Can’t keep up with the blogs and the emails and the feeds? Here is a summary of some interesting development in the world of online U.S. government information, all in one serving.
The powerful House Rules Committee, sometimes called the “traffic cop” of the House, now offers two RSS feeds. One is Special Rules Reported from the House Committee on Rules. The Rules site provides an explanation of special rules. In brief, special rules – which are used for most high-profile legislation – can set the terms of debate and amendment for a bill on the House floor. Keeping up with new special rules is essential to understanding House floor action on a bill, and it just got a whole lot easier with this new feed. The second House Rules RSS feed is for Amendments Submitted to the House Committee on Rules. This second feed has less general usefulness than the first, because few or none of the amendments submitted may get to go forward and because amendments can be submitted for a wide array of (don’t be shocked) political reasons. (Author’s note: thanks to The Open House Project blog for calling the new feeds to my attention.)
Both the House and Senate websites have revamped their lobby disclosure pages due to changes required by the Honest Leadership and Open Government Act (HLOGA), Public Law No. 110-81. The main Lobbying Disclosure page for the House now has a filings search. The Senate’s Public Disclosure page has a new gateway page for its lobbyist filings search.
By now, anyone who reads a law blawg or two has probably heard about the body of federal case law entering the public domain due to the efforts of Carl Malamud and associates. A February 11, 2008 press release announced the availability of all U.S. Supreme Court opinions and all federal Courts of Appeals decisions from 1950 forward available for bulk download. Relevant documents are in the courts.gov section of Malamud’s public.resource.org site. The case law has been incorporated into FastCase’s new, free Public Library of Law, Justia’s Court of Appeals page, and Altlaw, among other sites.
The federal government portal USA.gov features a Voting and Elections section in both English and Spanish. The section links to government and other websites about the registration and voting process, voting rights, the Electoral College, elections statistics, and related topics. This portal section is an excellent example of the service USA.gov provides, selectively linking to resources that are scattered across federal and state agency sites.
Searcher magazine ran a link-rich, two-part series about presidential and congressional election resources. Content from the series, The 51st State: The State of Online, by Laura Gordon-Murnane, is available for free online:

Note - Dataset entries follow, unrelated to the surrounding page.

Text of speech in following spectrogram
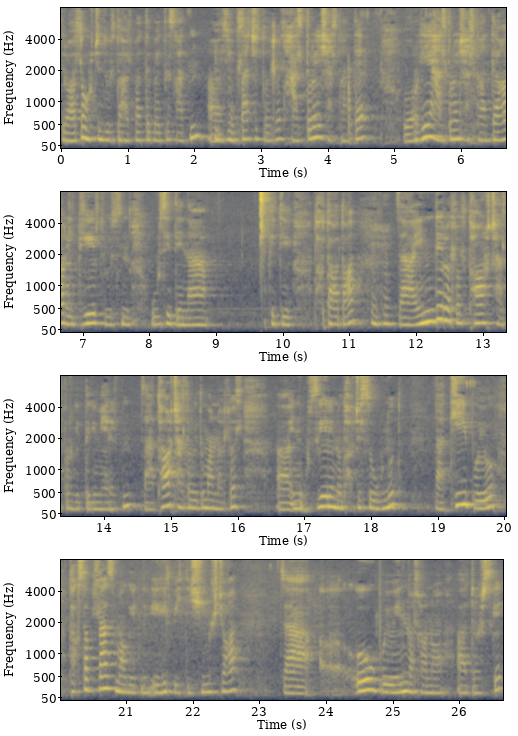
тэр олон хүчин зүйлтэй холбоотой байдгаас гадна судлаачид бол халдварын шалтгаантай ургийн халдварын шалтгаантайгаар эдгээр зүйлс нь үүсэт байна гэдгийг тогтоогод байгаа. За энэ дээр бол тоорч халдвар гэдэг юм яригдана. За тоорч халдвар гэдэг маань бол энэ үсгээрээ нүүд товчилсан үгнүүд За T буюу токсоплазма гэдэг нэг эгэл биетийн шимэгч байгаа. За Ö буюу энэ нь болохоор нөө others гэдэг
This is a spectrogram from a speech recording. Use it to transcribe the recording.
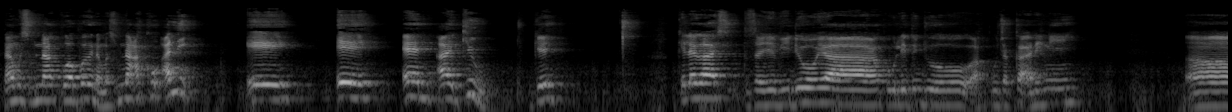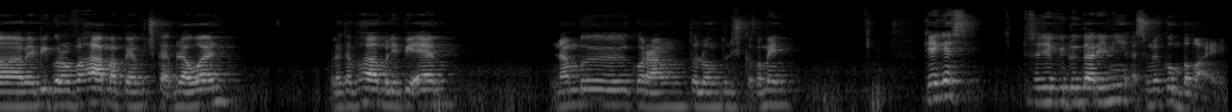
Nama sebenar aku apa? Nama sebenar aku Anik. A A N I Q. Okay Okay lah guys. Itu saja video yang aku boleh tunjuk. Aku cakap hari ni. Uh, Maybe korang faham apa yang aku cakap berawal Kalau tak faham boleh PM Number korang. Tolong tulis kat komen. Okay guys Itu saja video untuk hari ini. Assalamualaikum. Bye-bye.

- Part one, November/December 2007: The Presidential Campaign 2008 – Candidates and News Sources is online in PDF format, with a handy list of links to sites referenced in the article. Many of the sites listed are for candidates who have since dropped out of the race (and once has since joined; see http://www.votenader.org), but the article also provides useful descriptions of political blogs and mainstream media resources.
- Part two, February 2008: Tech Tools for the American Voter and the 2008 Congressional Elections is online in PDF format. A web-only tutorial on congressional elections resources supplements the article.
Democratic Party superdelegates are the election topic du jour. To keep up with resources in that area, visit the Superdelegate Transparency Project, a joint effort of the Sunlight Foundation and the Center for Media and Democracy. The Superdelegates in the 2008 presidential primaries article is the place to check for background information and links to external resources.
As we all know, the President’s proposed budget for fiscal year 2009 is available online at the Office of Management and Budget (OMB) website and on GPO Access. A document that usually gets a lot less attention is the annual Financial Report of the United States Government from the Treasury Department. This February, Treasury also released a summary report, The Federal Government’s Financial Health: A Citizen’s Guide to the 2007 Financial Report of the United States Government (PDF). The report, citizen’s guide, and related Government Accountability Office (GAO) reports are also available from the GAO website. The major theme of the citizen’s guide is: “Unless action is taken to bring [Social Security and Medicare] program cost in line with available resources, the coming surge of entitlement spending will end in a fiscal train wreck that will have an adverse effect on the U.S. economy and on virtually every American” (page 1).
Government Information Online (GIO), a cooperative online reference service for government information, has resumed service as a partner with the Government Printing Office(GPO). The service is managed by the University of Illinois at Chicago (UIC) University Library government documents department with help of other participating federal depository libraries.
The United States of America
America.gov is the new name and URL for the information provided about the U.S. by the State Department’s International Information Programs Bureau. Visitors to the old Information USA site, formerly at http://usinfo.state.gov are now redirected to this revamped site.